======== RECORDS FOR THIS EXERCISE ========

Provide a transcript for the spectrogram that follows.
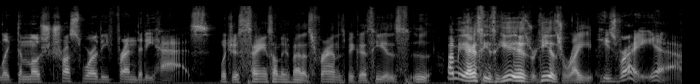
like the most trustworthy friend that he has. Which is saying something about his friends because he is. ugh. I mean, I guess he's he is he is right. He's right, yeah.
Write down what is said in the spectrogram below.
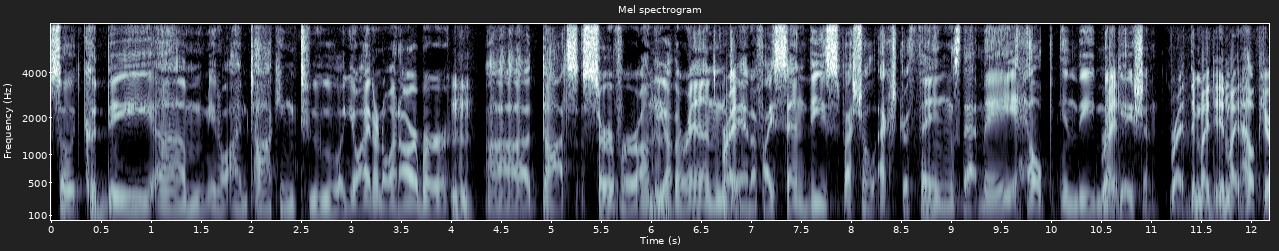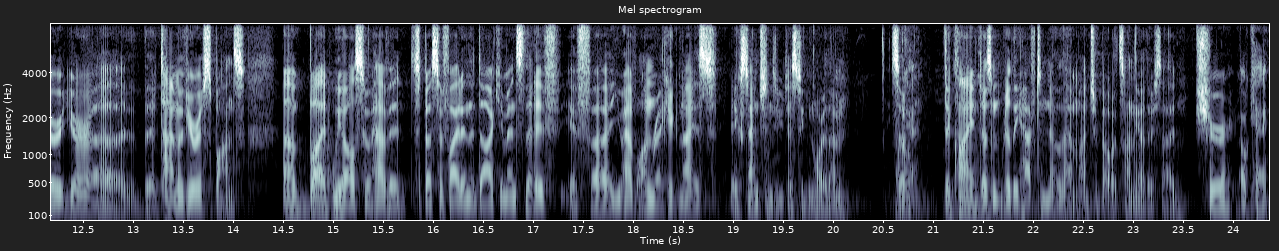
So it could be, um, you know, I'm talking to, you know, I don't know, an Arbor mm-hmm. uh, DOTS server on mm-hmm. the other end, right. and if I send these special extra things, that may help in the mitigation. Right. right. They might it might help your your uh, the time of your response. Uh, but we also have it specified in the documents that if if uh, you have unrecognized extensions, you just ignore them. So okay. the client doesn't really have to know that much about what's on the other side. Sure. Okay.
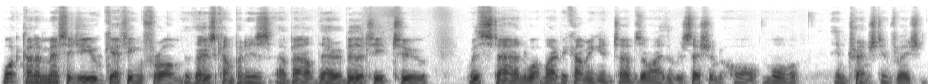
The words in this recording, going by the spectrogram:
What kind of message are you getting from those companies about their ability to withstand what might be coming in terms of either recession or more entrenched inflation?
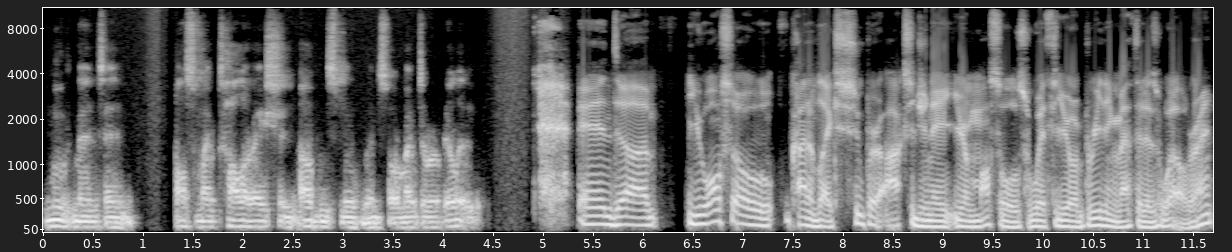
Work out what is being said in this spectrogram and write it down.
movement and also my toleration of these movements or my durability. And um, you also kind of like super oxygenate your muscles with your breathing method as well, right?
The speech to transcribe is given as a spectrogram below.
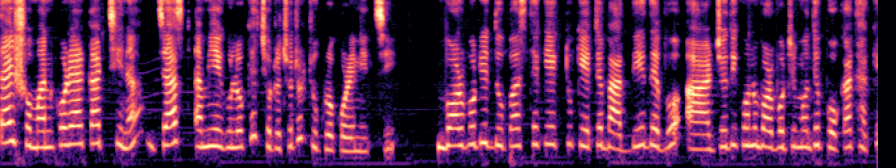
তাই সমান করে আর কাটছি না, জাস্ট আমি এগুলোকে ছোট ছোট টুকরো করে নিচ্ছি। বরবটির দুপাশ থেকে একটু কেটে বাদ দিয়ে দেব, আর যদি কোনো বরবটির মধ্যে পোকা থাকে,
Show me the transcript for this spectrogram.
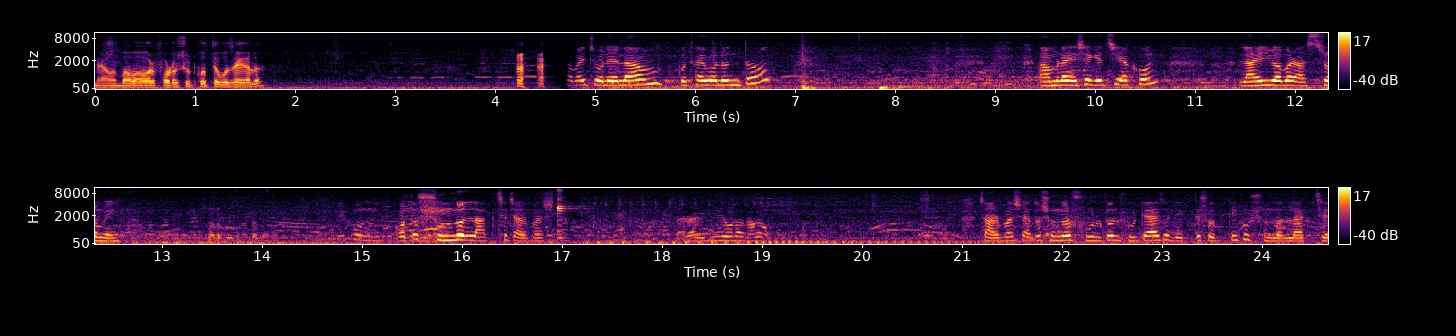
না আমার বাবা আবার ফটোশুট করতে বসে গেল। সবাই চলে এলাম কোথায় বলুন তো? আমরা এসে গেছি এখন লাহিড়ি বাবার আশ্রমে। দেখুন কত সুন্দর লাগছে চারপাশটা। চারপাশে এত সুন্দর ফুল টুল ফুটে আছে দেখতে সত্যি খুব সুন্দর লাগছে।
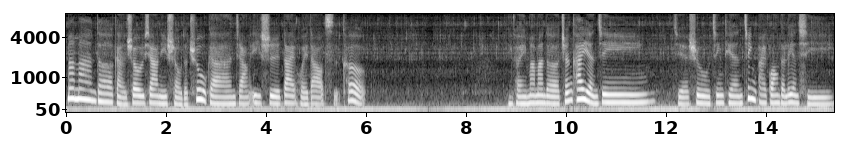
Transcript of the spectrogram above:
慢慢的感受一下你手的触感，将意识带回到此刻。你可以慢慢的睁开眼睛，结束今天净白光的练习。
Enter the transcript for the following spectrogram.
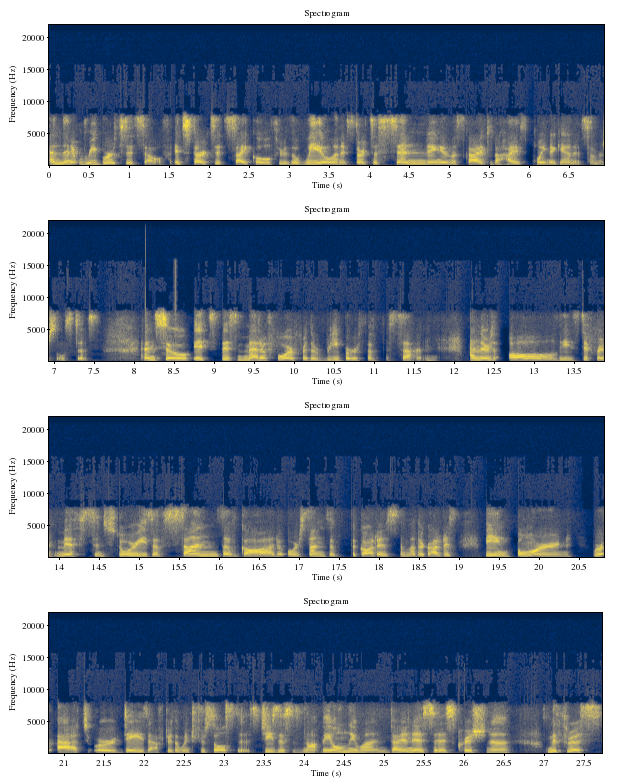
And then it rebirths itself. It starts its cycle through the wheel and it starts ascending in the sky to the highest point again at summer solstice. And so it's this metaphor for the rebirth of the sun. And there's all these different myths and stories of sons of God or sons of the goddess, the mother goddess, being born were at or days after the winter solstice. Jesus is not the only one. Dionysus, Krishna, Mithras,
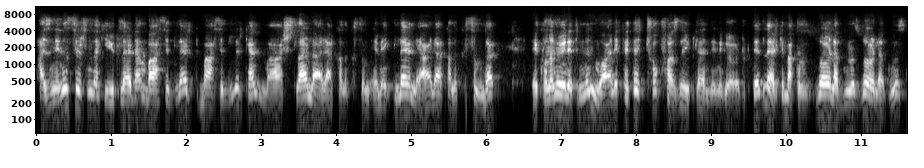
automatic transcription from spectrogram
hazinenin sırtındaki yüklerden bahsedilir, bahsedilirken maaşlarla alakalı kısım, emeklilerle alakalı kısımda ekonomi yönetiminin muhalefete çok fazla yüklendiğini gördük. Dediler ki bakın zorladınız zorladınız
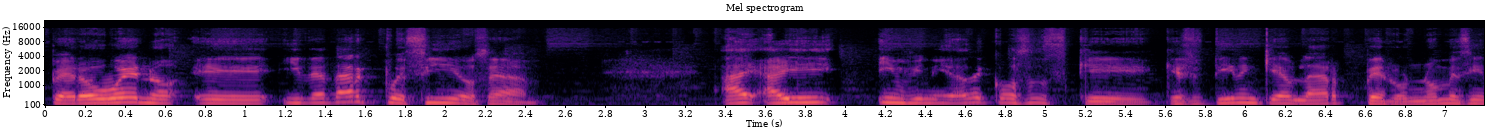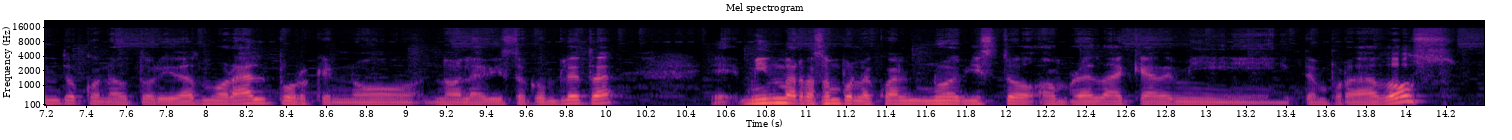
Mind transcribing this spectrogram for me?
Pero bueno, eh, y de Dark, pues sí, o sea, hay, infinidad de cosas que, se tienen que hablar, pero no me siento con autoridad moral porque no, no la he visto completa. Eh, misma razón por la cual no he visto Umbrella Academy temporada 2.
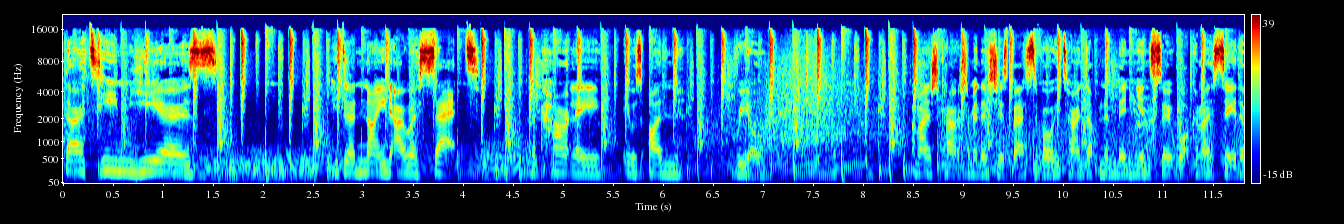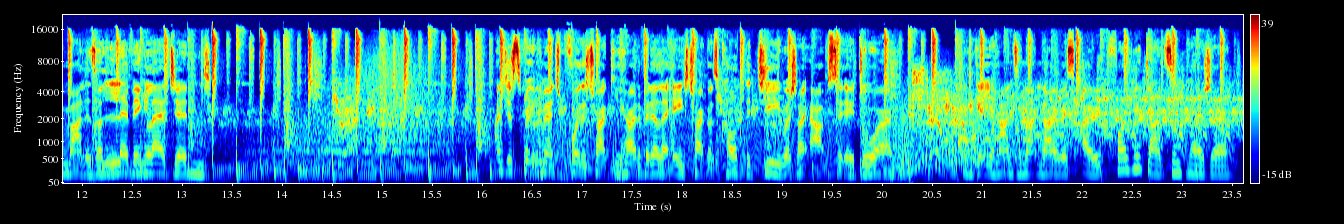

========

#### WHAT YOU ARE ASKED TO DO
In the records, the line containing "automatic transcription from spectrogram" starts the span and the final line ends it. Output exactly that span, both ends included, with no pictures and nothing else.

#### OUTPUT FOR THIS EXERCISE
automatic transcription from spectrogram
hazinenin sırtındaki yüklerden bahsedilir, bahsedilirken maaşlarla alakalı kısım, emeklilerle alakalı kısımda ekonomi yönetiminin muhalefete çok fazla yüklendiğini gördük. Dediler ki bakın zorladınız zorladınız
Mind transcribing this spectrogram for me?
Pero bueno, eh, y de Dark, pues sí, o sea, hay, infinidad de cosas que, se tienen que hablar, pero no me siento con autoridad moral porque no, no la he visto completa. Eh, misma razón por la cual no he visto Umbrella Academy temporada 2.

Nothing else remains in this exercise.